I remember once in a seminary class the professor was trying to emphasise a philosophical point, and was grasping for the name of someone who had written an essay that concentrated on the 'wrong points', as this professor put it. He couldn't remember the name, but said instead, 'that upstart philosopher from Harvard'.
At that point, I knew he meant Robert Nozick. I don't necessarily agree that he is an upstart, but I can see why academics of certain complexions and backgrounds might. In his book `Anarchy, State, and Utopia', he challenges conventional thinking on many socio-political theories of the current culture -- liberalism, socialism, and conservatism. This book irritated many people, and while it has somewhat faded from view, still remains a text that calls for consideration.
Nozick's follow-up book, `Philosophical Explanations', is the continuation of Nozick's philosophy in the areas of metaphysics, epistemology, and value. He continues his pattern of exploration (a particular word Nozick likes to use with regard to his method): `At no point is the person forced to accept anything. He moves along gently, exploring his own and the author's thoughts. He explores together with the author, moving only where he is ready to; then he stops. Perhaps, at a later time mulling it over or in a second reading, he will move further.'
This is indeed the manner I found this book most useful, in re-reading at different times to pick up on different aspects of the narrative and the theory. Nozick explores in the introduction the difference between explanation and proof -- proof requires (in most manner of logical thinking) a particular pattern of argument with dependent pieces being led in a certain direction of inexorable conclusion; explanation can be tentative, sometimes dialectical, subject to revision without throwing out the entire structure built.
This, obviously, is a problem for rigourous scholars and philosophers. It certainly gives a sense of the kind of subjectivism that liberal academia is constantly accused of, and angers those who are set on belief and discovery of absolutes. But in his discussion of how to take skeptics seriously, he addresses the problem of what becomes important for consideration.
That a skeptic becomes convinced of the argument does not solve the problem, for the questions remain even in the absence of the skeptic. It is to the argument. to the problem that philosophical explanations and theories must speak. That being said, there are some presuppositions that must be made at the start. This is precisely the area in which explanation becomes of more value than proof.
By using the method of explanation, one can modify the structure without 'breaking a chain' of proof that would require the whole structure to be abandoned. As we none of us can start from an objectively neutral starting point, this becomes an intriguing and valuable way of approaching the subjects.
Modern psychology, sociology, and political science strives to find patterns and 'expected events' in the lives of their respective individual and collective subjects. It is easy to see patterns that would support both the idea of free will and the idea of deterministic control.
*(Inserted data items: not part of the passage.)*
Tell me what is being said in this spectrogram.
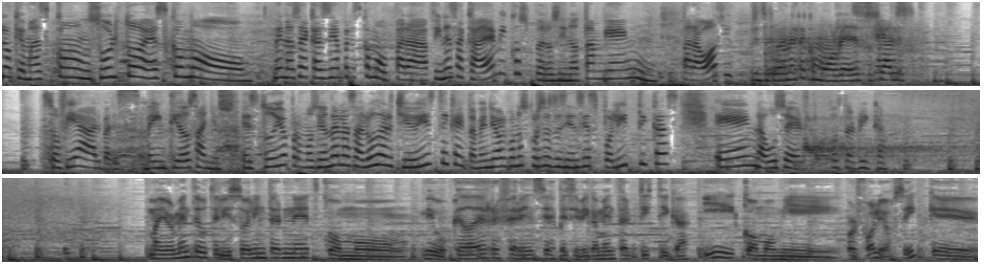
Lo que más consulto es como, bueno, o sea, casi siempre es como para fines académicos, pero si no también para ocio, principalmente como redes sociales. Sofía Álvarez, 22 años. Estudio promoción de la salud, archivística y también llevo algunos cursos de ciencias políticas en la UCR, Costa Rica. Mayormente utilizo el Internet como mi búsqueda de referencia específicamente artística y como mi portfolio, ¿sí? Que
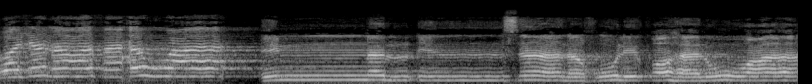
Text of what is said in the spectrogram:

The final chapter of this section deals with the meaning of life. Nozick offers no easy answers (so don't buy this book thinking that it has the meaning you're searching for!) -- the meaning of life is not a property imputed into the object (or subject). While Nozick does explore different considerations, ultimately philosophy cannot answer the question of the meaning of life in an emotionally and intellectually satisfying way. Nozick does explore what it means to have a God-based meaning attached to life, but this also has difficulties that philosophy has difficulty resolving. Is this where faith comes into play? Most probably, but a faith built on ignorance (particularly built upon deliberate ignorance) becomes more of a self-delusion than than a meaning.
Nozick finishes the book with philosophy connected in a value-based way to art, literature, and the humanities, in which many find those indescribable facets of the meaning of life. `We can envision a humanistic philosophy, a self-consciously artistic one, sculpting ideas, value, and meaning into new constellations, reverberative with mythic power, lifting and ennobling us by its content and by its creation, leading us to understand and to respond to value and meaning -- to experience them and attain them anew.'
This is not easy reading. This takes dedication, some philosophical background (particularly for the section on epistemology), and a desire for inquiry. Nozick's philosophy does not neatly fit the pattern of any particular philosophical school, so questions will arise from beyond the text. For the theologically minded (my particular area of concern at the present), the considerations here are important to take into account in avoiding many common intellectual blunders in theological explanation. Theology often draws on the explanation model of development rather than the proof model (as the proof model can fall to pieces very quickly with just a few assumptions challenged or removed). The themes and ideas contained here can help build a stronger theology (although Nozick might not have intended that as one of the purposes of this book!).